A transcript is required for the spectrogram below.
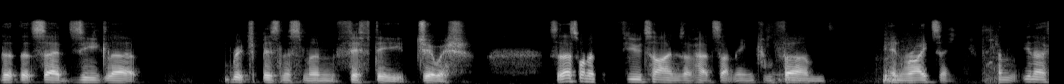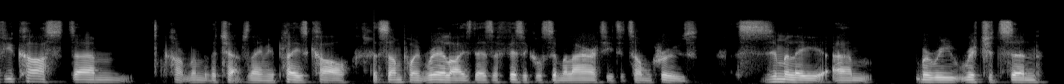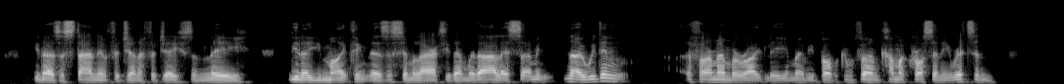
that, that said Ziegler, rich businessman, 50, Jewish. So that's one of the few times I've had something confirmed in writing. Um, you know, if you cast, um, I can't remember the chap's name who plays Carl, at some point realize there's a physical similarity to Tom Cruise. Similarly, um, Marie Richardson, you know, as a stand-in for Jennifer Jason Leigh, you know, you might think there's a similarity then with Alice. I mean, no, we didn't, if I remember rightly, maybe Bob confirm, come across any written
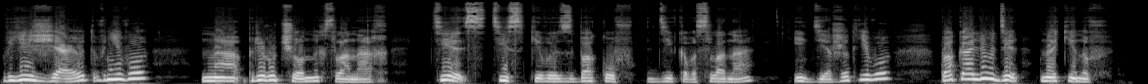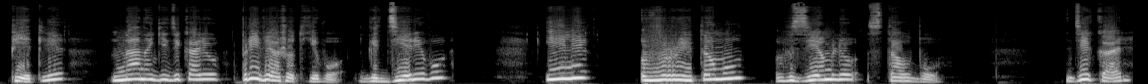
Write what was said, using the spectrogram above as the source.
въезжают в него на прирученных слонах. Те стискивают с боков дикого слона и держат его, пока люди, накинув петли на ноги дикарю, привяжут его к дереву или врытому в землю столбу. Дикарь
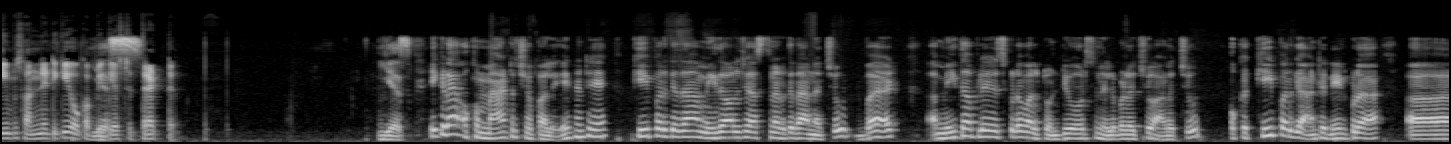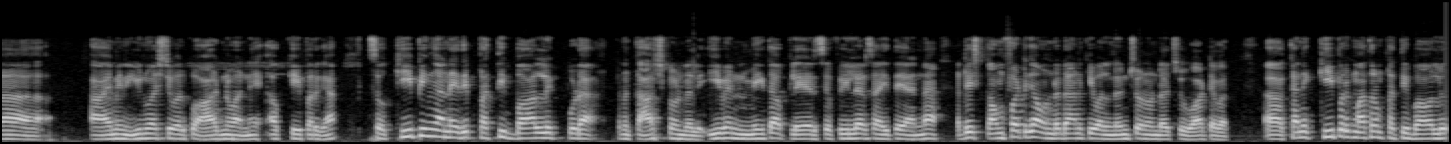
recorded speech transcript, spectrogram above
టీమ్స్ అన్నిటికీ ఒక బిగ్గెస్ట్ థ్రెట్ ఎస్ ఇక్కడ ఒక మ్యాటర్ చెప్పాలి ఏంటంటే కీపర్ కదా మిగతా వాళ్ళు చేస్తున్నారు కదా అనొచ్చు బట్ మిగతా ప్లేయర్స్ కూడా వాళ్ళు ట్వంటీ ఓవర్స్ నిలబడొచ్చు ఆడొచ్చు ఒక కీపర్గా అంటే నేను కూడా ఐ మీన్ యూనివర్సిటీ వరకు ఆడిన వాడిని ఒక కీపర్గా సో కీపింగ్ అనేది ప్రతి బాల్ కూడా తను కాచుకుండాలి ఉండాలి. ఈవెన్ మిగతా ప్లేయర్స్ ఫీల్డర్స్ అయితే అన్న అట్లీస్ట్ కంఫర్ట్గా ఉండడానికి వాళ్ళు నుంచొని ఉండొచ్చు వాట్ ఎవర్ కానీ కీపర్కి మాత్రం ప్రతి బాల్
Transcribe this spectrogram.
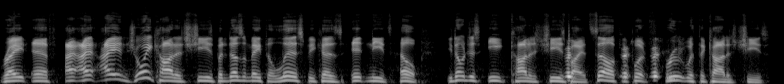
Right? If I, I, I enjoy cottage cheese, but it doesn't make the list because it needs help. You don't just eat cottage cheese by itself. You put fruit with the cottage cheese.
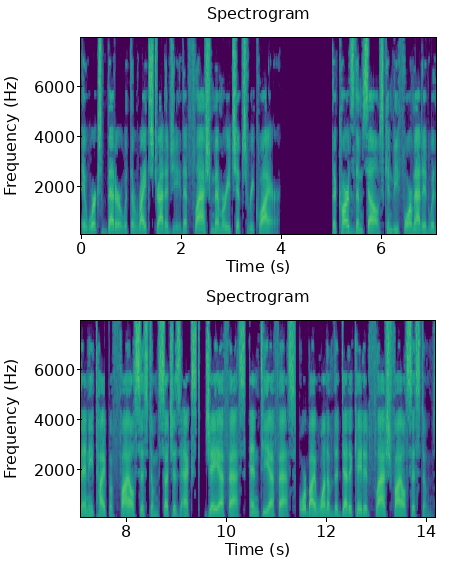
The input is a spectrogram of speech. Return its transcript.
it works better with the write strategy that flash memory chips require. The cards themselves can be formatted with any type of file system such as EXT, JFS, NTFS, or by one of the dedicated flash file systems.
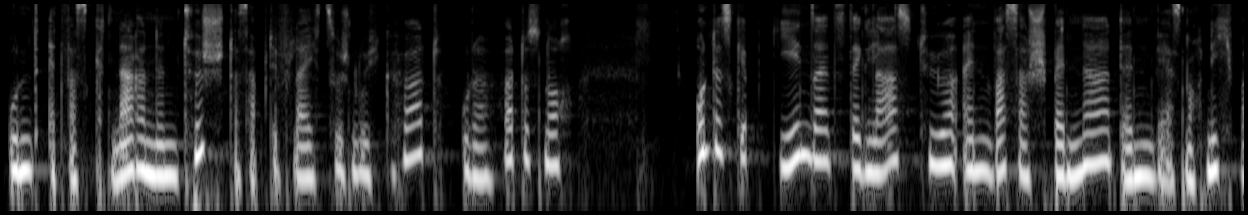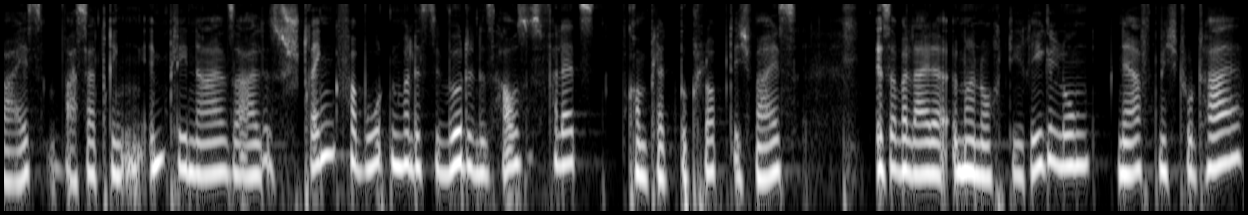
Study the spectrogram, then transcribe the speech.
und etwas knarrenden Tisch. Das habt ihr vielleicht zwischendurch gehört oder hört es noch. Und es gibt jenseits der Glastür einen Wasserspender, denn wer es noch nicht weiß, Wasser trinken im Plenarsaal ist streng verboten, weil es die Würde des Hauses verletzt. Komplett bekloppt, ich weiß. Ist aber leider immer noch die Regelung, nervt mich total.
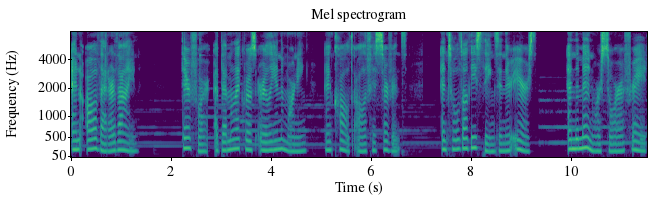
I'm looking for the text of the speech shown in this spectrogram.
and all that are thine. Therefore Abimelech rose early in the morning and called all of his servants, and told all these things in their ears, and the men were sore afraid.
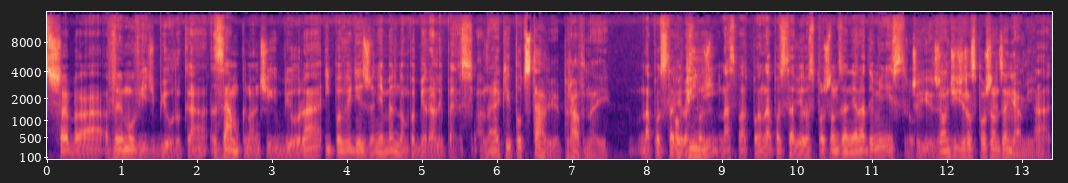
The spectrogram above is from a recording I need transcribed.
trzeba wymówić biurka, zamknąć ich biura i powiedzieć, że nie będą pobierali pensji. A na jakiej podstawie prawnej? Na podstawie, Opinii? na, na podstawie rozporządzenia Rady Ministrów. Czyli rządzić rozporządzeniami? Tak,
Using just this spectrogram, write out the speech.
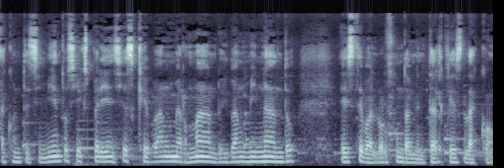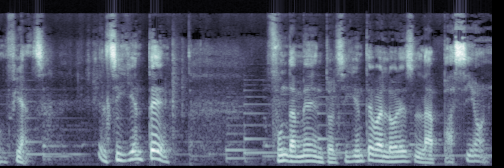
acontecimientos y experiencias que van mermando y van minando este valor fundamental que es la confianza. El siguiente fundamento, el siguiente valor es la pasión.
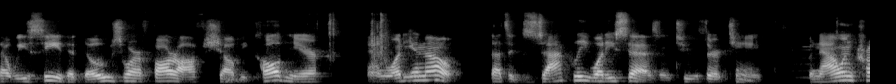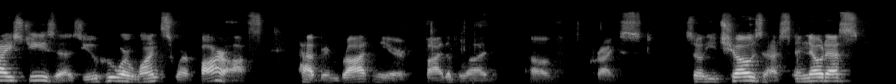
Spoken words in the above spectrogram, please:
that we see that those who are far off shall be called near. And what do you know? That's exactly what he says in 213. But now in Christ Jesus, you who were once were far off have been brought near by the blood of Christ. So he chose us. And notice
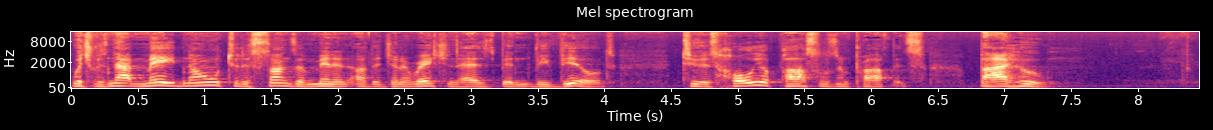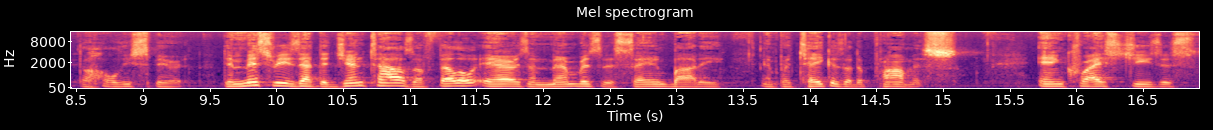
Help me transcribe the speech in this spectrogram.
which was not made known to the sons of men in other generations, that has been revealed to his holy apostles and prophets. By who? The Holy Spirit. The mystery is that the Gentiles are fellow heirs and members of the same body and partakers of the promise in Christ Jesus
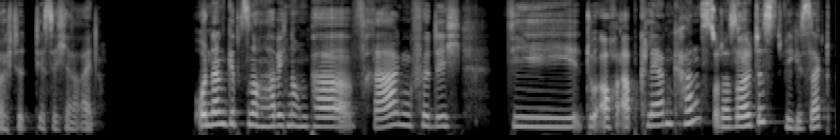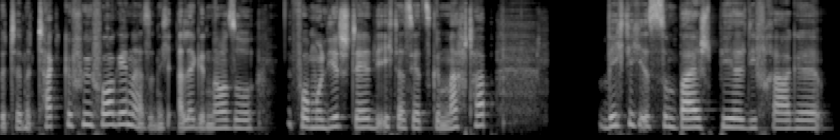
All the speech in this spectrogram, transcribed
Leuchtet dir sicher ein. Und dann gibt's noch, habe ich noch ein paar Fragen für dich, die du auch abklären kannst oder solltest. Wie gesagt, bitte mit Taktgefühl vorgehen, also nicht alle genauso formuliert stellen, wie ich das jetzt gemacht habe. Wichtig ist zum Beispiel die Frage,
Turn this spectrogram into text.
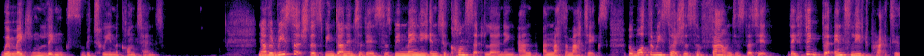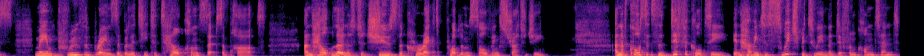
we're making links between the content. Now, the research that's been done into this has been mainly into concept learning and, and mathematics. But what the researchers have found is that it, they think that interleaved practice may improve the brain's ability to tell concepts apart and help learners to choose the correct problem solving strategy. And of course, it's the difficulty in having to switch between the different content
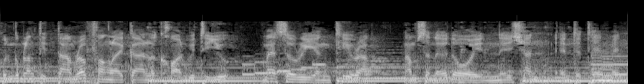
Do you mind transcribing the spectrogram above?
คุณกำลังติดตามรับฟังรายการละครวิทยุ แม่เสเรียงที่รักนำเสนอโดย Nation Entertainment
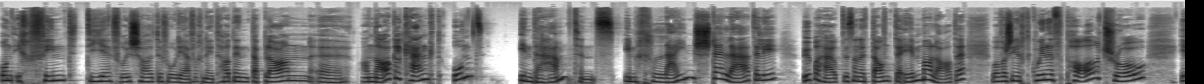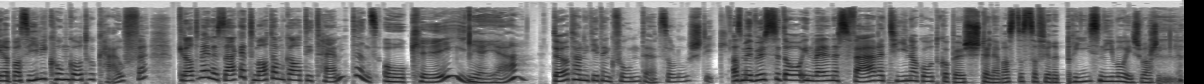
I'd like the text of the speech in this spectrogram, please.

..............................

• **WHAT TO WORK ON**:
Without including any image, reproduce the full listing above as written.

• **OUTPUT FOR THIS EXERCISE**:
A transcript is required for the spectrogram below.
that, that said Ziegler, rich businessman, 50, Jewish. So that's one of the few times I've had something confirmed in writing. Um, you know, if you cast, um, I can't remember the chap's name who plays Carl, at some point realize there's a physical similarity to Tom Cruise. Similarly, um, Marie Richardson, you know, as a stand-in for Jennifer Jason Leigh, you know, you might think there's a similarity then with Alice. I mean, no, we didn't, if I remember rightly, maybe Bob confirm, come across any written
Write what was said, using the spectrogram above as the source.
въезжают в него на прирученных слонах. Те стискивают с боков дикого слона и держат его, пока люди, накинув петли на ноги дикарю, привяжут его к дереву или врытому в землю столбу. Дикарь
recorded speech transcript, spectrogram above
టీమ్స్ అన్నిటికీ ఒక బిగ్గెస్ట్ థ్రెట్ ఎస్ ఇక్కడ ఒక మ్యాటర్ చెప్పాలి ఏంటంటే కీపర్ కదా మిగతా వాళ్ళు చేస్తున్నారు కదా అనొచ్చు బట్ మిగతా ప్లేయర్స్ కూడా వాళ్ళు ట్వంటీ ఓవర్స్ నిలబడొచ్చు ఆడొచ్చు ఒక కీపర్గా అంటే నేను కూడా ఐ మీన్ యూనివర్సిటీ వరకు ఆడిన వాడిని ఒక కీపర్గా సో కీపింగ్ అనేది ప్రతి బాల్ కూడా తను కాచుకుండాలి ఉండాలి. ఈవెన్ మిగతా ప్లేయర్స్ ఫీల్డర్స్ అయితే అన్న అట్లీస్ట్ కంఫర్ట్గా ఉండడానికి వాళ్ళు నుంచొని ఉండొచ్చు వాట్ ఎవర్ కానీ కీపర్కి మాత్రం ప్రతి బాల్
Transcribe this spectrogram.
Right? If I, I, I enjoy cottage cheese, but it doesn't make the list because it needs help. You don't just eat cottage cheese by itself. You put fruit with the cottage cheese.
The input is a spectrogram of speech. Return its transcript.
it works better with the write strategy that flash memory chips require. The cards themselves can be formatted with any type of file system such as EXT, JFS, NTFS, or by one of the dedicated flash file systems.
Study the spectrogram, then transcribe the speech.
und etwas knarrenden Tisch. Das habt ihr vielleicht zwischendurch gehört oder hört es noch. Und es gibt jenseits der Glastür einen Wasserspender, denn wer es noch nicht weiß, Wasser trinken im Plenarsaal ist streng verboten, weil es die Würde des Hauses verletzt. Komplett bekloppt, ich weiß. Ist aber leider immer noch die Regelung, nervt mich total.
I'm looking for the text of the speech shown in this spectrogram.
and all that are thine. Therefore Abimelech rose early in the morning and called all of his servants, and told all these things in their ears, and the men were sore afraid.
The spectrogram above is from a recording I need transcribed.
trzeba wymówić biurka, zamknąć ich biura i powiedzieć, że nie będą pobierali pensji. A na jakiej podstawie prawnej? Na podstawie, Opinii? na, na podstawie rozporządzenia Rady Ministrów. Czyli rządzić rozporządzeniami? Tak,
Using just this spectrogram, write out the speech.
acontecimientos y experiencias que van mermando y van minando este valor fundamental que es la confianza. El siguiente fundamento, el siguiente valor es la pasión.
Spoken words in the above spectrogram, please:
that we see that those who are far off shall be called near. And what do you know? That's exactly what he says in 213. But now in Christ Jesus, you who were once were far off have been brought near by the blood of Christ. So he chose us. And notice
Help me transcribe the speech in this spectrogram.
which was not made known to the sons of men in other generations, that has been revealed to his holy apostles and prophets. By who? The Holy Spirit. The mystery is that the Gentiles are fellow heirs and members of the same body and partakers of the promise in Christ Jesus
All the speech in this spectrogram, transcribed
Leuchtet dir sicher ein. Und dann gibt's noch, habe ich noch ein paar Fragen für dich, die du auch abklären kannst oder solltest. Wie gesagt, bitte mit Taktgefühl vorgehen, also nicht alle genauso formuliert stellen, wie ich das jetzt gemacht habe. Wichtig ist zum Beispiel die Frage,
Turn this spectrogram into text.
we're making links between the content. Now, the research that's been done into this has been mainly into concept learning and, and mathematics. But what the researchers have found is that it, they think that interleaved practice may improve the brain's ability to tell concepts apart and help learners to choose the correct problem solving strategy. And of course, it's the difficulty in having to switch between the different content
Do you mind transcribing the spectrogram above?
คุณกำลังติดตามรับฟังรายการละครวิทยุ แม่เสเรียงที่รักนำเสนอโดย Nation Entertainment
I'd like the text of the speech in this spectrogram, please.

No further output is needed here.